First of all, my car, an inexpensive 2004 Corolla, has a 12v power connector inside the center arm rest. I also discovered that it has a recessed lip so that cables can come out of the arm rest without getting squashed. Good thinking, Toyota. So I plugged in the power supply there. Stephanie bought me an iGrip sticky thing to put on the dash, so I just plop the thing up there with the iTrip in it. It's so iDeal. ;)
Anyway, getting it to work well was not without its quirks. There really isn't any empty spectrum in Cleveland, not even in the non-commercial band. So to really get a clear signal, I had to remove the antenna off my car (it unscrews). Not a big deal, since I never listen to broadcast radio anyway. That allowed the iTrip to get a signal into the radio without a lot of interference.

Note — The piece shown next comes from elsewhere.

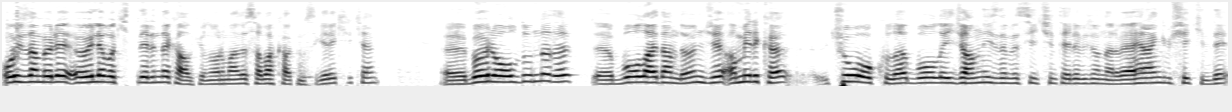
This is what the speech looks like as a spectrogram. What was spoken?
O yüzden böyle öğle vakitlerinde kalkıyor. Normalde sabah kalkması gerekirken. Ee, böyle olduğunda da e, bu olaydan da önce Amerika çoğu okula bu olayı canlı izlemesi için televizyonlar veya herhangi bir şekilde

Getting good quality wasn't instant. First off, the transmitter takes a minute or two to warm up. It's like my college radio days where you turned on the tube to warm it up ten or fifteen minutes before you started to broadcast. Lots of noise until it really starts to go at full strength.

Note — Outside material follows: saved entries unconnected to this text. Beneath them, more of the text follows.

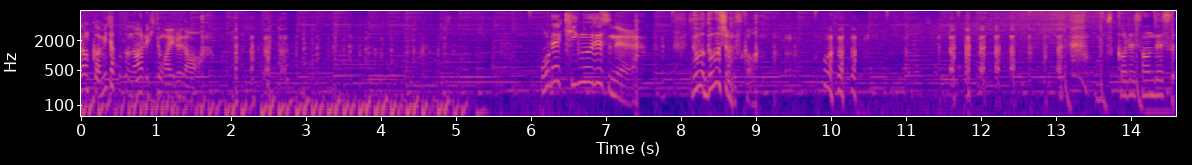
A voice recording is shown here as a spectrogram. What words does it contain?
なんか見たことのある人がいるな。俺奇遇ですね。どうどうしたんですか？お疲れさんです。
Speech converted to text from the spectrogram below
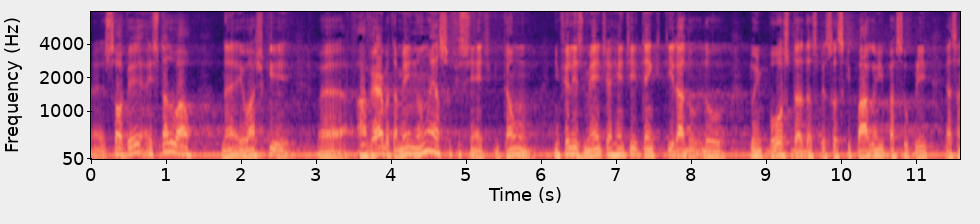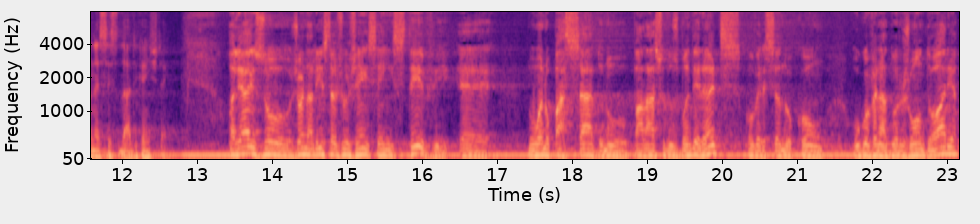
é, só vê estadual, né? Eu acho que é, a verba também não é suficiente. Então, infelizmente, a gente tem que tirar do, do, do imposto da, das pessoas que pagam e para suprir essa necessidade que a gente tem. Aliás, o jornalista Jurgensen esteve é, no ano passado no Palácio dos Bandeirantes, conversando com o governador João Dória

The other trick is getting the volume to a good spot. Even though the directions say the unit will compensate, I found that it's really sensitive to over-modulation. It also doesn't put out quite the volume that broadcast does. Setting the volume to about two-thirds works.

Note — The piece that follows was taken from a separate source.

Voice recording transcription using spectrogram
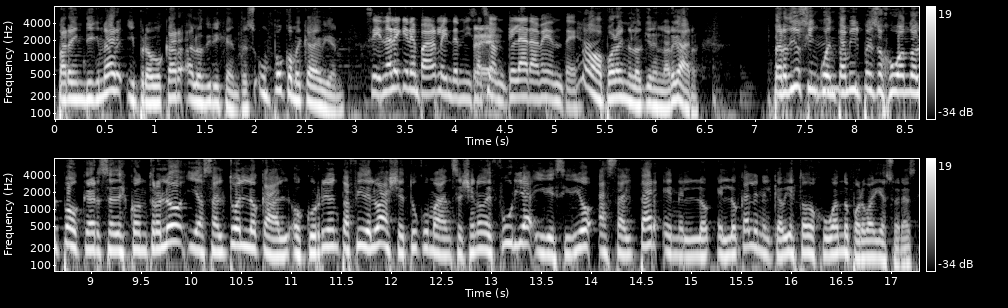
para indignar y provocar a los dirigentes. Un poco me cae bien. Sí, no le quieren pagar la indemnización, claramente. No, por ahí no lo quieren largar. Perdió 50 mil pesos jugando al póker, se descontroló y asaltó el local. Ocurrió en Tafí del Valle, Tucumán. Se llenó de furia y decidió asaltar en el, lo- el local en el que había estado jugando por varias horas.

Finally, you have to set the iPod's EQ to the treble boost setting. That makes it totally adequate. There's still a little FM noise, but you can only hear it during silence maybe stopped at a light. There's too much noise in the car to worry much about it. It wouldn't be good for home use, but it works great in the car.